RECORDS SUPPLIED

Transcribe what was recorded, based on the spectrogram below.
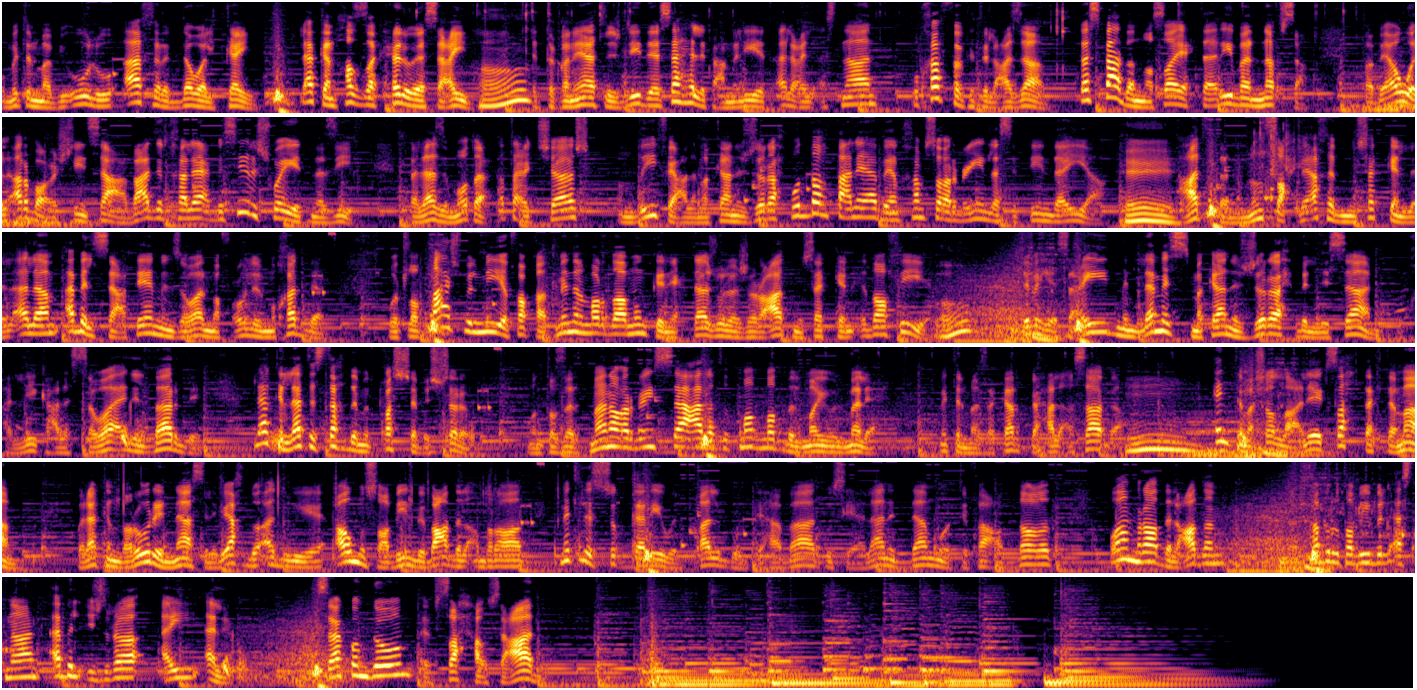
ومثل ما بيقولوا آخر الدواء الكي لكن حظك حلو يا سعيد آه. التقنيات الجديدة سهلت عملية قلع الأسنان وخففت العذاب بس بعد النصايح تقريبا نفسها فبأول 24 ساعة بعد الخلع بصير شوية نزيف فلازم وضع قطعة شاش نظيفة على مكان الجرح والضغط عليها بين 45 ل 60 دقيقة. إيه. عادة ننصح بأخذ مسكن للألم قبل ساعتين من زوال مفعول المخدر و13% فقط من المرضى ممكن يحتاجوا لجرعات مسكن إضافية. انتبه يا سعيد من لمس مكان الجرح باللسان وخليك على السوائل الباردة لكن لا تستخدم القشة بالشرب. وانتظر 48 ساعة لتتمضمض بالمي والملح. مثل ما ذكرت بحلقة سابقة. مم. أنت ما شاء الله عليك صحتك تمام. ولكن ضروري الناس اللي بياخذوا أدوية أو مصابين ببعض الأمراض مثل السكري والقلب والالتهابات وسيلان الدم وارتفاع الضغط وأمراض العظم أن يخبروا طبيب الأسنان قبل إجراء أي قلع مساكم دوم بصحة وسعادة.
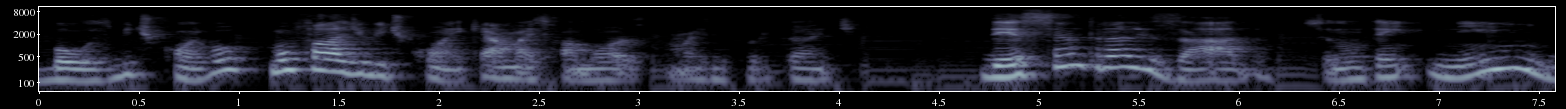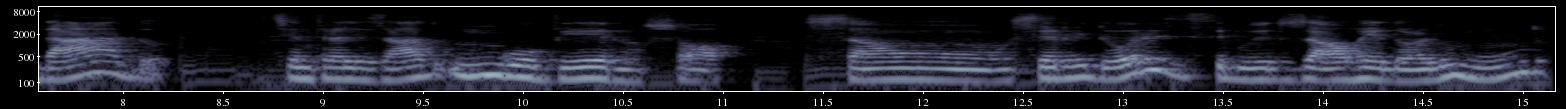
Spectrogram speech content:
boas, Bitcoin. Vou, vamos falar de Bitcoin, que é a mais famosa, a mais importante. Descentralizado. Você não tem nenhum dado centralizado num governo só. São servidores distribuídos ao redor do mundo,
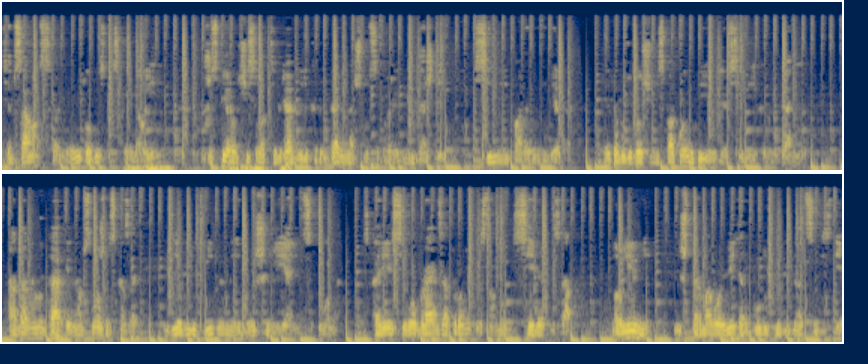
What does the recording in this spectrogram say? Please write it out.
тем самым сформирует область низкого давления. Уже с первых чисел октября в Великобритании начнутся проливные дожди, сильные порывы ветра. Это будет очень неспокойный период для всей Великобритании. На данном этапе нам сложно сказать, где будет видно наибольшее влияние циклона. Скорее всего, Брайан затронет в основном север и запад. Но ливни и штормовой ветер будут наблюдаться везде.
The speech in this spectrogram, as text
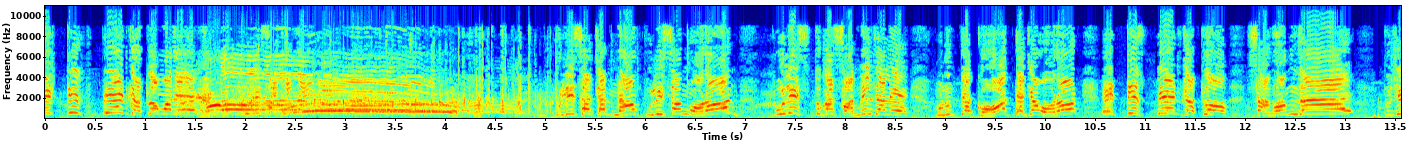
एट्टी स्पीड घातलो मरे. पुलिसाचें नाव पुलिसांक व्हरोन पुलीस तुका सामील जाले म्हणून त्या घोवाक त्याच्या व्हरोन एट्टी स्पीड घातलो. सांगोंक जाय तुजी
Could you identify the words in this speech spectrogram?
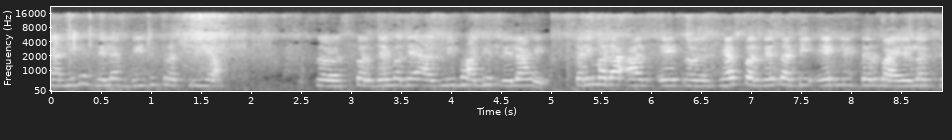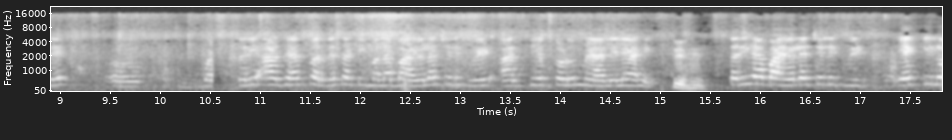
यांनी घेतलेल्या बीज प्रक्रिया स्पर्धेमध्ये आज मी भाग घेतलेला आहे. तरी मला आज एक ह्या स्पर्धेसाठी एक लिटर बायोलाचे आज ह्या स्पर्धेसाठी मला बायोलाचे लिक्विड आरसीएफकडून मिळालेले आहे. हं. तरी ह्या बायोलाचे लिक्विड एक किलो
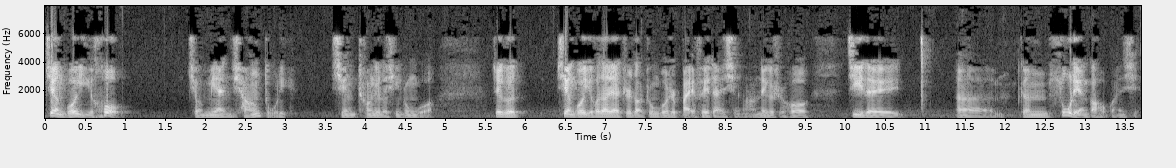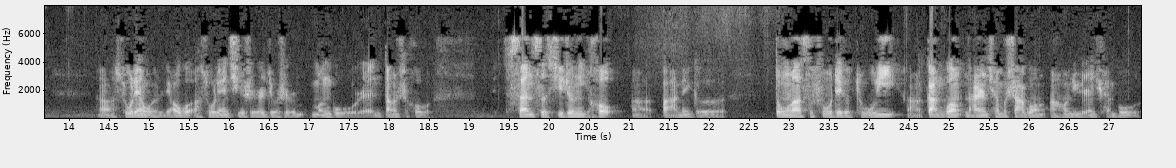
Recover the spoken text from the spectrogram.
建国以后叫勉强独立，新成立了新中国。这个建国以后，大家知道中国是百废待兴啊。那个时候既得呃跟苏联搞好关系啊。苏联我聊过啊，苏联其实就是蒙古人当时候三次西征以后啊，把那个东拉斯夫这个族裔啊干光，男人全部杀光，然后女人全部。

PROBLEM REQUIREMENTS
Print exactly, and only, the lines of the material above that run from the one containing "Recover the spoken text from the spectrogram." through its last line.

TASK RESPONSE
Recover the spoken text from the spectrogram.
建国以后叫勉强独立，新成立了新中国。这个建国以后，大家知道中国是百废待兴啊。那个时候既得呃跟苏联搞好关系啊。苏联我聊过啊，苏联其实就是蒙古人当时候三次西征以后啊，把那个东拉斯夫这个族裔啊干光，男人全部杀光，然后女人全部。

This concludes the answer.